 “I am German. I am beaten. I am Gypsy. I am drowned. I am Polish. I am gassed. I am Jewish. I am hanged. I am American. I am shot. I am anyone. I am everyone. I am homosexual … .”

Keylee Mays’ monotone voice impacted everyone in attendance at a special program on the Holocaust put on by students from Early College EAST at the Havelock High School Performing Arts Center.

“Discriminated, beaten, harassed, a complete violation of privacy,” said Laramie Keeler, her forehead blasted with a ghastly wound as she sat in a wheelchair. “The stroke not only took away my ability to walk, but my family and my dignity. Before this, I was an important figure. With my husband, I ran a business that was valued in the community. After the stroke, that’s when it all began to fall apart. First came the soldiers ordering me from my home, then came the isolation, isolation from the people I knew and loved. Then came the forced sterilization. Me being female, I had a ligation of my ovarian tubes. I barely made it off of the table. Soon after, I got the news that my wound had been infected. Then I knew that my time was very limited.”
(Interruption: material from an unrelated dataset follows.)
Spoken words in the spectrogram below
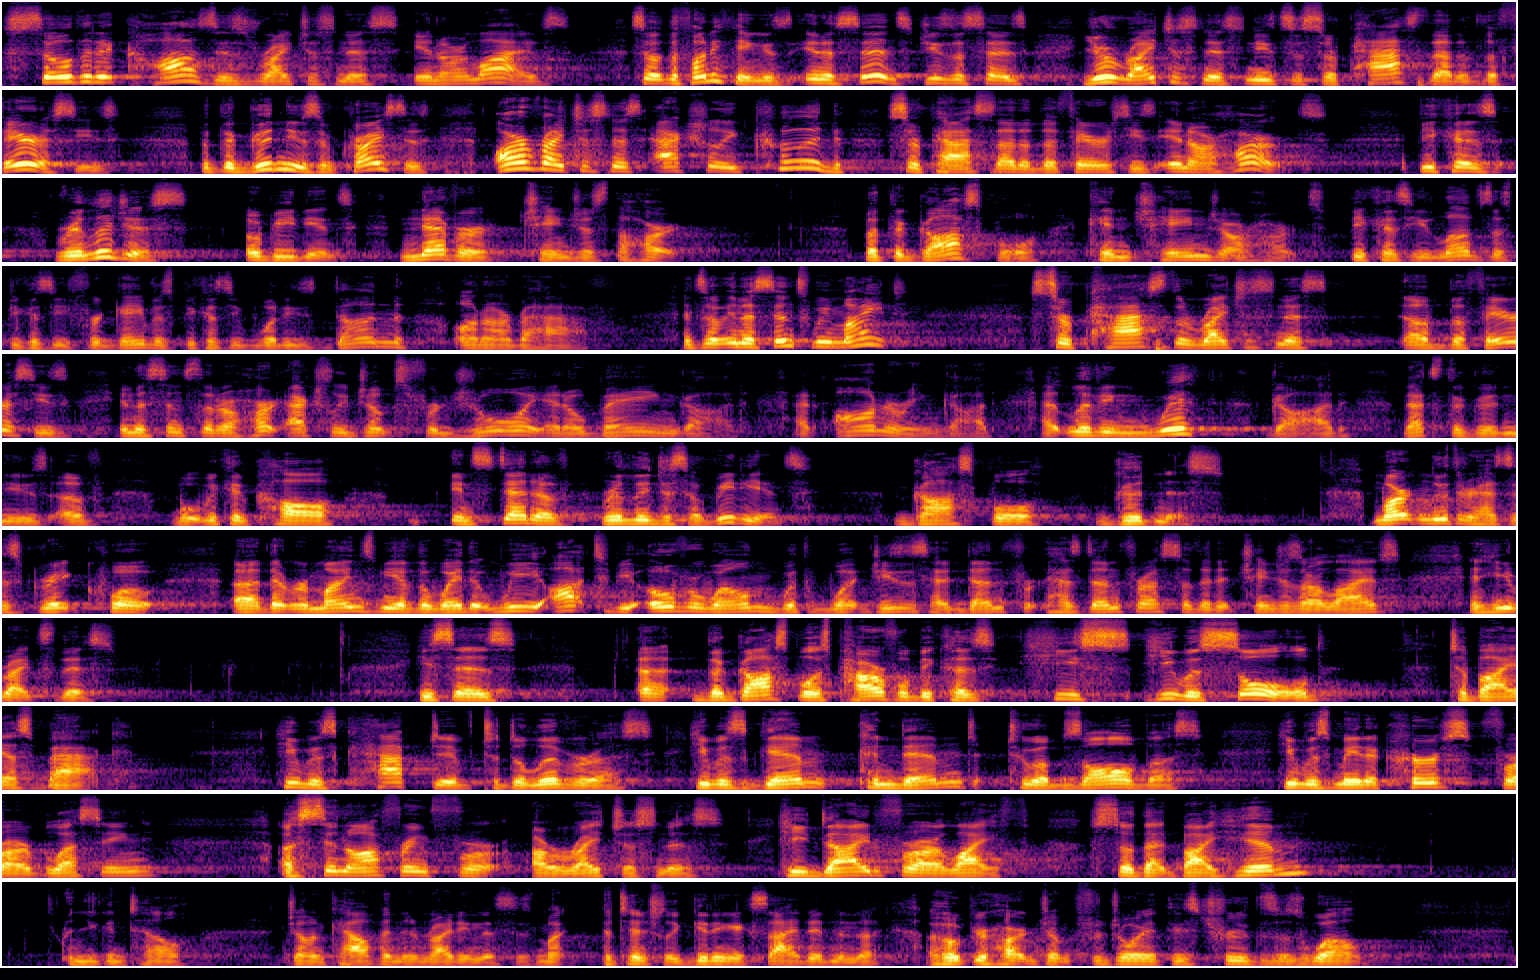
so that it causes righteousness in our lives. So the funny thing is, in a sense, Jesus says, Your righteousness needs to surpass that of the Pharisees. But the good news of Christ is, our righteousness actually could surpass that of the Pharisees in our hearts because religious obedience never changes the heart. But the gospel can change our hearts because he loves us, because he forgave us, because of what he's done on our behalf. And so, in a sense, we might surpass the righteousness of the Pharisees in the sense that our heart actually jumps for joy at obeying God, at honoring God, at living with God. That's the good news of what we could call, instead of religious obedience, gospel goodness. Martin Luther has this great quote uh, that reminds me of the way that we ought to be overwhelmed with what Jesus had done for, has done for us so that it changes our lives. And he writes this He says, uh, the gospel is powerful because he, he was sold to buy us back. He was captive to deliver us. He was gem- condemned to absolve us. He was made a curse for our blessing, a sin offering for our righteousness. He died for our life, so that by him, and you can tell John Calvin in writing this is potentially getting excited, and I hope your heart jumps for joy at these truths as well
Keeler played the role of the thousands of disabled people who were of no use to Adolf Hitler’s Nazi Party and were put to death along with more than 13 million others. The rest were forced into concentration camps, then worked and starved in inhumane conditions.


New Bern Sun Journal